Fianna Fail fury as Cowen's Anglo 'think-tank' exposed
Published 13/01/2011 | 05:00
FIANNA FAIL ministers were fuming with Taoiseach Brian Cowen last night after he was caught out on failing to give full details of his contacts with Anglo Irish Bank chiefs.
A full four days into the controversy over his round of golf with former Anglo head Sean FitzPatrick, Mr Cowen was forced to admit holding an economic think-tank with a total of three figures connected with the bank.
Gary McGann, a former director and chair of the bank's audit committee, joined Mr Cowen, ex-Anglo director Fintan Drury and Mr FitzPatrick for dinner after their round of golf in Druid's Glen in July 2008 -- just months before the Government introduced the blanket state guarantee. But Mr Cowen failed to mention Mr McGann's Anglo connection when he was forced to disclose the information under Dail questioning.
The Taoiseach also said Alan Gray, an economic consultant, attended the dinner, where the economy was discussed.
Mr Gray said last night there was no discussion of banking issues or Anglo while he was present at the dinner.
"The purpose of the invitation was to provide independent ideas to stimulate economic growth and to reduce unemployment in Ireland," he said.
Mr Drury, a close friend and confidante of Mr Cowen since college, arranged the golf outing and dinner.
Senior ministers and backbenchers were furious with the latest revelations and with the lack of organisation within Fianna Fail just months away from the General Election.
The frustration with his inaction on election planning has been bubbling under for weeks. Mr Cowen will this morning face another crucial test at a meeting of Fianna Fail ministers and TDs.
The Fianna Fail parliamentary party meeting was not due to take place this week but had to be arranged following demands from TDs.
Mr Cowen had failed to voluntarily disclose who was at the dinner over the past four days. The Green Party, Tanaiste Mary Coughlan and the rest of the Cabinet were unaware of the attendees at the meeting.
During a lengthy Dail debate, Mr Cowen angrily denied any wrongdoing but failed to allay the concerns within Fianna Fail or answer all the questions of the opposition.
And it was only after direct questioning by Sinn Fein that Mr Cowen revealed the presence of Mr Gray and Mr McGann at the dinner.

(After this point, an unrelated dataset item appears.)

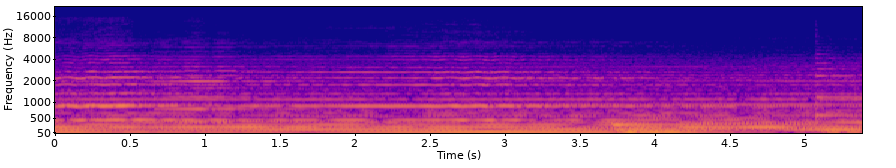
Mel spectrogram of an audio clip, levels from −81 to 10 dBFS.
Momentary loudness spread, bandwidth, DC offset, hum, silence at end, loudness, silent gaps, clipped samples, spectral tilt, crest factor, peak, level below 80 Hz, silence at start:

"There was no suggestion of meeting surreptitiously in a corner or a room. As the deputy (Caoimhghin O Caolain) can attest, we were in the open part of the area, where one is served a meal after a golf outing," Mr Cowen told the Dail.
"It was about being able to sit down with people at the end of the day and having a chat about the economy."
Mr Cowen said the chat allowed him to find out other people's "views of things" and to see if "things could be done which might be helpful".
Mr Cowen insisted Anglo Irish Bank was not discussed during his golf and dinner meetings and denied Labour's claims he was an "economic traitor".
Having already committed to staying in Government until the Finance Bill is passed, Green Party TD Paul Gogarty said he believed Mr Cowen was not "influenced" by these contacts when it came to later decisions.
When he met with Mr FitzPatrick, Mr Drury, Mr McGann and Mr Gray, it was out in the "open and in public and in full view", the Green Party TD said.
"Surely if they were having a crisis meeting, they wouldn't have it in a public room," he added.
His party colleague, Trevor Sargent, said there was "no smoking gun", other than the reminder of a culture that has an unhealthy dependency on the large corporate sector.
But he conceded his party was "sore" that all the information wasn't put out into the public domain earlier.
Fianna Fail TDs and ministers sat stony-faced during Mr Cowen's defence in the Dail.
"The most annoying thing is that he has done nothing in the last few weeks, it is pure laziness," one backbench TD said.
"Our canvassers are heartbroken over this. He has to go. He hasn't been seen in weeks; a simple doorstep would have helped but he didn't bother."